There is no shortage of romantic comedies, but Crazy, Stupid, Love is a complete home run. The film captures a neat balance of romantic and comedic elements, though what shines through are the quite hard-hitting and, for want of a better phrase, adult themes that make this a hugely relatable watch.
Rather than a standard teen romance, Crazy, Stupid, Love is a more mature translation of the trials of love, portraying both young people and adults as they explore the romantic landscape. This ensemble storyline feels really refreshing, reminiscent of the Shakespeare comedies As You Like It and A Midsummer Night’s Dream in the construction of the romance plot. The pursuit of unrequited love and the challenges between familiar lovers are common narratives. However, it comes as no surprise that the comedy is so strong, largely thanks to the involvement of Steve Carell, an actor renowned for his comic roles.
As well as being a producer on the film, Carell plays one of the principal characters, Cal, starring alongside Julianne Moore as his wife Emily. Together they create a realistic portrayal of a troubled relationship. Their chemistry as parents trying to figure out how to fix things is something many can connect to. The real heart of the film comes through in the relationship between Cal and Ryan Gosling’s character Jacob, who tries to lift Cal’s spirits and help him reinvent himself.

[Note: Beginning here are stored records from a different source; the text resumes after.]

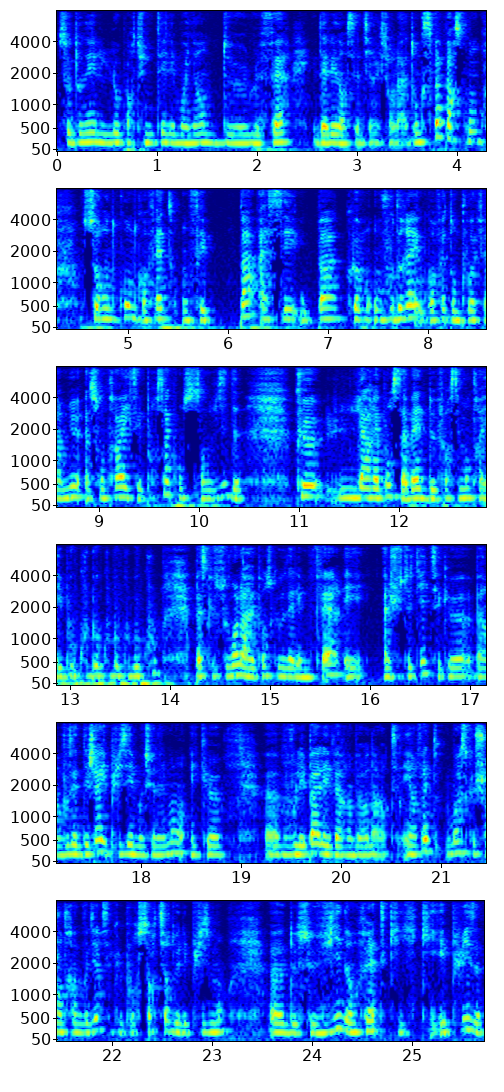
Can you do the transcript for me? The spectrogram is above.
se donner l'opportunité, les moyens de le faire et d'aller dans cette direction-là. Donc c'est pas parce qu'on se rend compte qu'en fait on fait pas assez ou pas comme on voudrait ou qu'en fait on pourrait faire mieux à son travail, c'est pour ça qu'on se sent vide, que la réponse ça va être de forcément travailler beaucoup beaucoup beaucoup beaucoup parce que souvent la réponse que vous allez me faire et à juste titre c'est que ben, vous êtes déjà épuisé émotionnellement et que euh, vous voulez pas aller vers un burn-out. Et en fait moi ce que je suis en train de vous dire c'est que pour sortir de l'épuisement, euh, de ce vide en fait qui, qui épuise, et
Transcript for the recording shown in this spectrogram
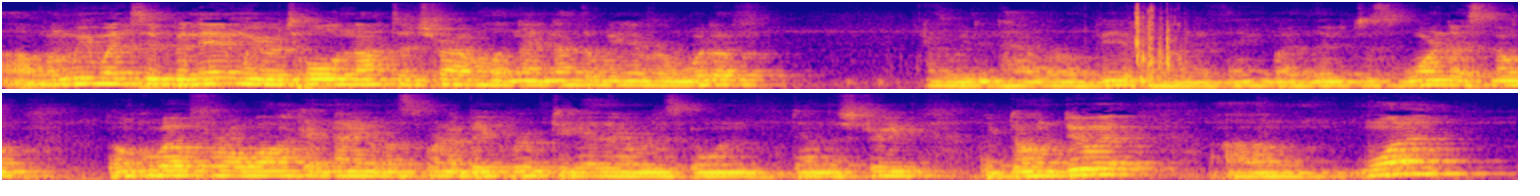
Um, when we went to Benin, we were told not to travel at night. Not that we ever would have, because we didn't have our own vehicle or anything, but they just warned us no, don't go out for a walk at night unless we're in a big group together and we're just going down the street. Like, don't do it. Um, one,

They are an unlikely pairing, but Gosling fully embraces the role and transforms what could potentially be an unlikeable, sleazy character into one we love to watch. Cal and Jacob represent opposite ends of the masculine spectrum, at risk of being caricatures; as we see their relationship build and both characters grow, we recognise the depth and humanity that they share.

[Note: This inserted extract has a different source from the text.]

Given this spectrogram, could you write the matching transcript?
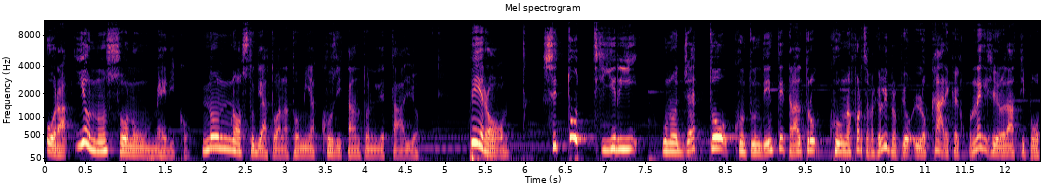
Ora, io non sono un medico, non ho studiato anatomia così tanto nel dettaglio, però se tu tiri un oggetto contundente, tra l'altro con una forza, perché lui proprio lo carica, non è che glielo dà tipo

Crazy, Stupid, Love could have been very monotone film in that, were the comedy not to evolve throughout film, there would be little room for the characters to develop. It does the opposite of that. The tone shifts in each scene, with the characters given opportunity to navigate their own narrative. Possibly the best example of this is the pivotal scene where Cal attempts to recreate his first date with Emily and recapture the initial romance. The tone seemingly shifts with every line and movement, signalling the colliding of multiple personal narratives. There is a huge amount of humour in the scene, but this is undercut and bought back into the ‘real’ world with the tragedy of what feels like a permanent impasse in everyone’s relationships. The audience is hit hard, and for a time this becomes a quite sad experience, but the ending more makes up for this – with credit in part to Jonah Bobo’s performance as Cal and Emily’s son Robbie – marking many characters’ respective redemptions.
What comes through most for me is the feel-good aspect of the film. There is something for everyone in the story, whether you are an older parent or a young teen going through puberty. It feels like a dialled-up version of real life. Crazy, Stupid, Love provides the perfect escape to a cinematic world, something that I would be happy to see more people appreciate.
Watch the trailer below: